His parting remark. "I am happy I got to talk about many things. Especially about 'Ilm' - nowadays, not many are interested religious matters... and yes, don't worry about your computer. It knows it has just been dealt with by a proper Pathan and will behave now. Just in case it gives any trouble, just remember Anwar!"


At the Thaltej crossing on the western edge of the city is a big building painted in a very dark shade of grey. A sombre looking colossal Siva sits in meditation next to it. The board 'Antim Dham' (~'final home') and a long chimney rising above declare the structure is an electric crematorium. The building has a big circular opening and above it is written: 'Prayer Hole' - an instance of the 'Cot-Coat' confusion, which forms a strange bond between Gujjus and Mallus. And elsewhere in the city, I saw an advertisement for 'apartments and *raw* houses".

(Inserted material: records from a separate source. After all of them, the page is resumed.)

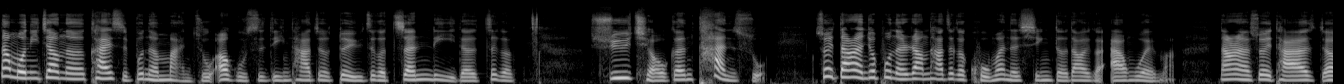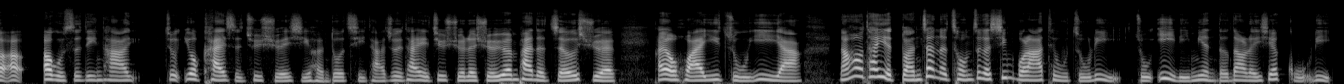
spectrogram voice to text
那摩尼教呢，开始不能满足奥古斯丁，他就对于这个真理的这个需求跟探索，所以当然就不能让他这个苦闷的心得到一个安慰嘛。当然，所以他呃奥奥古斯丁他就又开始去学习很多其他，所以他也去学了学院派的哲学，还有怀疑主义呀。然后他也短暂的从这个新柏拉图主义主义里面得到了一些鼓励，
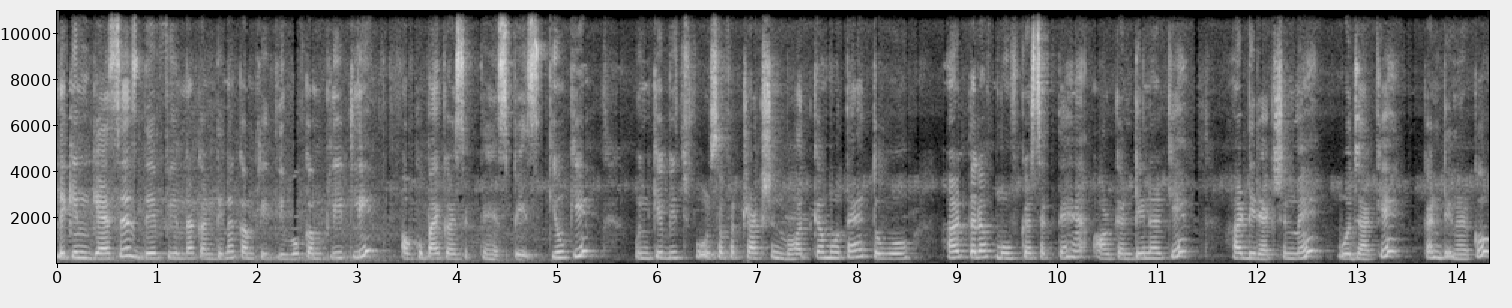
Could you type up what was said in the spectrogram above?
लेकिन gases they fill the container completely वो कम्प्लीटली ऑक्यूपाई कर सकते हैं स्पेस क्योंकि उनके बीच फोर्स ऑफ़ अट्रैक्शन बहुत कम होता है तो वो हर तरफ़ मूव कर सकते हैं और कंटेनर के हर डायरेक्शन में वो जाके कंटेनर को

(*) - Let me give here another instance of urban transport 'planning' from closer 'home'. The city in question is Bangalore - and its long-neglected satellite, Mysore. Not very long ago, a beautiful, tree-lined highway used to connect these cities. Then someone came up with the bright idea of widening the road and all those grand trees were promptly cut down. Then someone else(?) had a brighter idea and work began on an altogether separate expressway and this construction went on and on (probably it still is going on), with allegations flying thick and fast as to who among the local political and other bigwigs ate how much of the allocated funds.

And all along, the sole Bangalore-Mysore railway link has been a single track line with just about half a dozen trains running one way a day. No question whatever of 'locals' (which would have made daily commute an easy and dirt-cheap possibility) and stuff!

(**) - Wikipedia says: the legendary Keralan king Cheraman Perumal, reputedly one of the first Indian Muslims, witnessed this miracle while enjoying a moonlit night atop his palace (in Kerala). The celestial phenomenon made such an impact on Perumal that he immediately left his kingdom and went searching for an explanation - and the journey took him all the way to Arabia where he was received into the then new religion of Islam.


  • At 1:46 AM, Blogger Anurag said…

    Very interesting pieces, Nandu. How are you? What are you doing in AHD?

    Take care.

  • At 7:13 AM, Blogger R.Nandakumar said…

    thanks anurag, for the appreciation.

    a partial answer to your queries in the next post :)

    and the rest of the answer is that geometry remains a .... hmm preoccupation?


Post a Comment

<< Home